Environmentally dangerous projects fly under radar

Environmentally dangerous projects fly under radar

Writer says there are serious loopholes that need to be addressed and gives three examples.

Editor,

There is a concerning trend for environmentally dangerous projects and practices to fly under the radar of regulations and public scrutiny. I can think of three examples that should raise alarm bells:

1- American petroleum products barges on the coast — called ATB or articulated transport barges — carefully engineered to be just under the tonnage that would define them as oil tankers, thereby avoiding regulations and restrictions that go along with the designation. We have already seen a serious spill with the Nathan Stewart near Bella Coola last year while the Jack Schearer incident was a very close call when it lost its barge a few months ago. The proposed moratorium on oil tankers on the coast would not apply to those undersized tankers. The coast takes all the risks and there is not an ounce of benefit for any of us.

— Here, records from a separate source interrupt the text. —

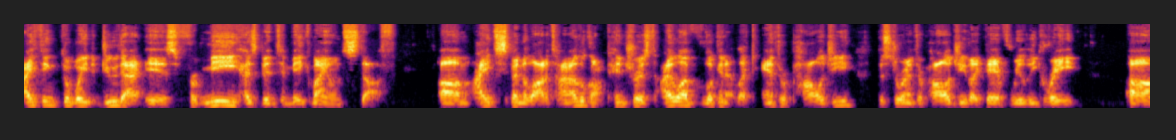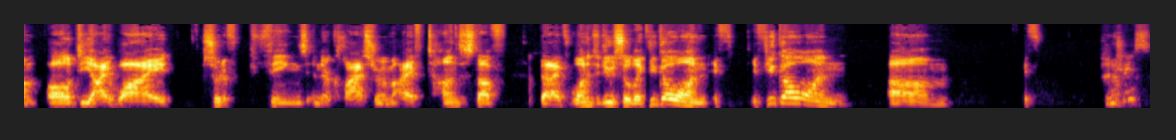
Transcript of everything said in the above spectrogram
I think the way to do that is for me has been to make my own stuff. Um, I spend a lot of time. I look on Pinterest. I love looking at like Anthropologie, the store Anthropologie. Like they have really great, um, all DIY sort of things in their classroom. I have tons of stuff that I've wanted to do. So like if you go on, if if you go on, um, if Pinterest?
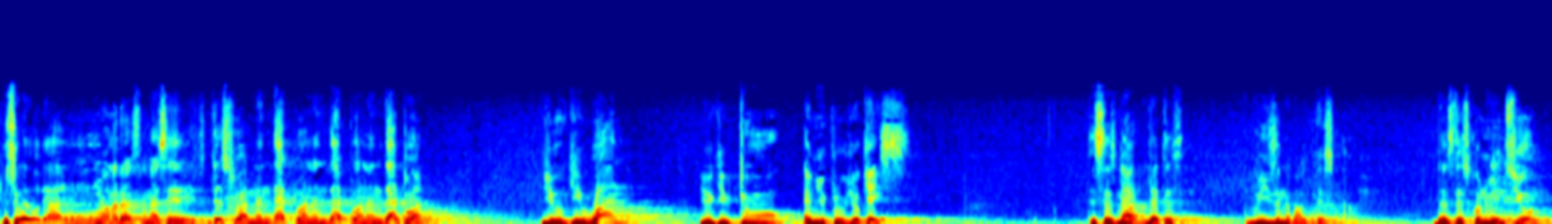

2- Propane terminal in Prince Rupert. Being on Port Authority property, it has not required any public consultation or environmental assessment. Be prepared to see long trains full of propane along our waterways, sitting for extended time amidst populated areas like Terrace, Smithers, etc.

3- Three coal mines (two in the Upper Skeena and one in Telkwa) which fall under the Small Mines Act and do not require public involvement and environmental assessment.

Those three examples can have very dangerous consequences. Obviously there are serious loopholes that need to be addressed.

I am thankful for the environmental groups to alert us to those issues and I am most thankful for the many First Nations who are courageously standing up for their lands and the future generations. The rest of us need to stand along with them.

Josette Wier

Hazelton